The Double Acute accent, or Hungarumlaut, is a character that practically only occurs in the Hungarian language. Months back I posted a thread about it, because I feel there's a basic problem with the way the glyphs /ő/ and /ű/ are normally drawn, based on what I percieve to be a set of faulty guidelines for how to draw it. Not sure it matters immensely, but this site is for detail fanatics, isn't it? :D
The http://Diacritics Project claims, in line with how most faces are drawn, that the double acute is meant to be optically centred over the character. Quite a common practice is also to set the accents tight next to each other, see for instance in Proxima Nova. I percieve both these aspects as "wrong" - I admit from the start - because the diacritic is used as a "long" version of the umlaut, and should therefore as far as possible be spaced apart as much as a diaresis, and also (because it's "rooted" in the umlaut) lean significantly to the right, not optically centred but right of optical centre.
I was on holiday in Hungary recently and took the opportunity to photograph some signs around town with double acutes on them. I decided to focus mainly on lettering, because this I think gives a good impression of how people "instinctually" draw the glyphs. But let me start with a stickerier tale of two /ő/s:
Now, this is clearly not lettering, but I think it reflects the dilemma quite well: In the top row, the sign maker has put the diacritics off the stickers as originally intended in the typeface, close to each other and optically centred; in the bottom row their feel for the writing has slippd in and they've spaced the diacritics wider than intended and put them futher right. I saw plenty of other examples of this "mis-stickering":
The last one is tight but still "too far right" by convention.

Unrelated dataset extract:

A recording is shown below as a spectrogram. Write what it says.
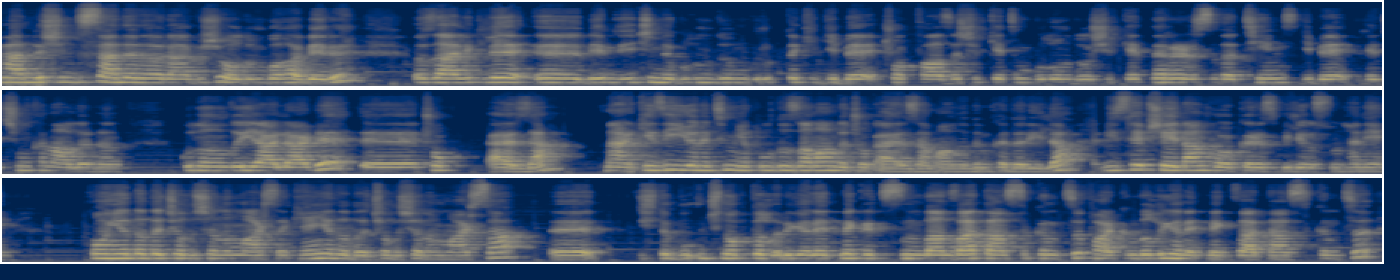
Ben de şimdi senden öğrenmiş oldum bu haberi. Özellikle e, benim de içinde bulunduğum gruptaki gibi çok fazla şirketin bulunduğu, şirketler arası da Teams gibi iletişim kanallarının kullanıldığı yerlerde e, çok elzem. Merkezi yönetim yapıldığı zaman da çok elzem anladığım kadarıyla. Biz hep şeyden korkarız biliyorsun hani Konya'da da çalışanın varsa, Kenya'da da çalışanın varsa e, işte bu üç noktaları yönetmek açısından zaten sıkıntı, farkındalığı yönetmek zaten sıkıntı.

Most extreme right-misstickering I saw all trip:
Thing is. When taking pictures of signs my original impression of what was "right" or "wrong" got several more complications. To be fair, there are examples of several kinds below - pure lettering examples, some draughtsman's lettering, some engraved, some digital, some hand-painted:
Traditional Budapest street signage. BIG accents, right-leaning.
Sort of a counterexample, but still clearly derived from and related to umlaut - low, flat, centred.
Another sort of counterexample, but again clearly related to umlaut in shape and placement as before. This one is actually left of optical centre!
Some fuck-off accents right there!
Sort of centred, but very widely spaced apart.
I realise it's script, but look how far right it goes compared to convetion! It also introduces another (still, I want to point out, umlaut-derived and related) variation I saw quite a bit on the hungarumlaut theme:
Long, tall, vertical lines for accents. The idea is similar to how they're drawn in hungarian handwriting.
(I also had this great example of DIN-Engschrift-like draughtsman's lettering with entirely vertical lines for accents, which I think worked quite well. Seem to have lost it in my directory though, can't seem to find it alas.)
Off a gravestone. Mostly still the "enlongated style" - very relatable to the umlaut!
Part of a memorial wall in the cemetary. Right-leaner.
So. What do you think? If I've learned anything it is to clearly relate the double acute to the umlaut. Am I right in thinking that?